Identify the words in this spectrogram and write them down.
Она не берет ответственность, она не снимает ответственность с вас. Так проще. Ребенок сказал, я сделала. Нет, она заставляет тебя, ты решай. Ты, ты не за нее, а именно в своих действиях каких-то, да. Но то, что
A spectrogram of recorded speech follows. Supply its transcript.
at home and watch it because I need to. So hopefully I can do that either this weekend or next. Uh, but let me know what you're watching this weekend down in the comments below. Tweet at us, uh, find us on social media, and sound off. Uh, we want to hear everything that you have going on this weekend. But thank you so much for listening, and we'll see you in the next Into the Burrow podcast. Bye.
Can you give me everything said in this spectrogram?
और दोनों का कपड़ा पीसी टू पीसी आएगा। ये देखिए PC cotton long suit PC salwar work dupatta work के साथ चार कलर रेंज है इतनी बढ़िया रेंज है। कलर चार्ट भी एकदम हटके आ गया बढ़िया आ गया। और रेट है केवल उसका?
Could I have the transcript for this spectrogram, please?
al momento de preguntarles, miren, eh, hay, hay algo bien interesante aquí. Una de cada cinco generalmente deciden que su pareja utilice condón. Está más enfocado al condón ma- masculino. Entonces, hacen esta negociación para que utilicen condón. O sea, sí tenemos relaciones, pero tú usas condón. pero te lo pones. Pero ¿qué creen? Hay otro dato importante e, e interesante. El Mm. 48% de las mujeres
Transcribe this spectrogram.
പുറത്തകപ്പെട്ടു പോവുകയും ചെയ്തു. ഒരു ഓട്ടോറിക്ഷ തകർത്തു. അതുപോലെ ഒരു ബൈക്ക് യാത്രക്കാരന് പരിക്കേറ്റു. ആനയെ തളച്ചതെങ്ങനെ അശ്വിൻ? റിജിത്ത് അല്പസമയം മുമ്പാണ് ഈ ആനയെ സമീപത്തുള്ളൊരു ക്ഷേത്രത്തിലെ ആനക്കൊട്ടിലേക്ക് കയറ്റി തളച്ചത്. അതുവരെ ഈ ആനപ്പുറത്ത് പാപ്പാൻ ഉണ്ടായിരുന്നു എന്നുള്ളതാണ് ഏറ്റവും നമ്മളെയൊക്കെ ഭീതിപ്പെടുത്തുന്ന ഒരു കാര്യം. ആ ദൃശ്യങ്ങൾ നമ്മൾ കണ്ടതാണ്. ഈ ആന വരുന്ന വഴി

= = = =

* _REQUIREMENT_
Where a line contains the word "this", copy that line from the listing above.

* _WRITTEN ANSWER_
Identify the words in this spectrogram and write them down.
at home and watch it because I need to. So hopefully I can do that either this weekend or next. Uh, but let me know what you're watching this weekend down in the comments below. Tweet at us, uh, find us on social media, and sound off. Uh, we want to hear everything that you have going on this weekend. But thank you so much for listening, and we'll see you in the next Into the Burrow podcast. Bye.
Can you give me everything said in this spectrogram?
Could I have the transcript for this spectrogram, please?
Transcribe this spectrogram.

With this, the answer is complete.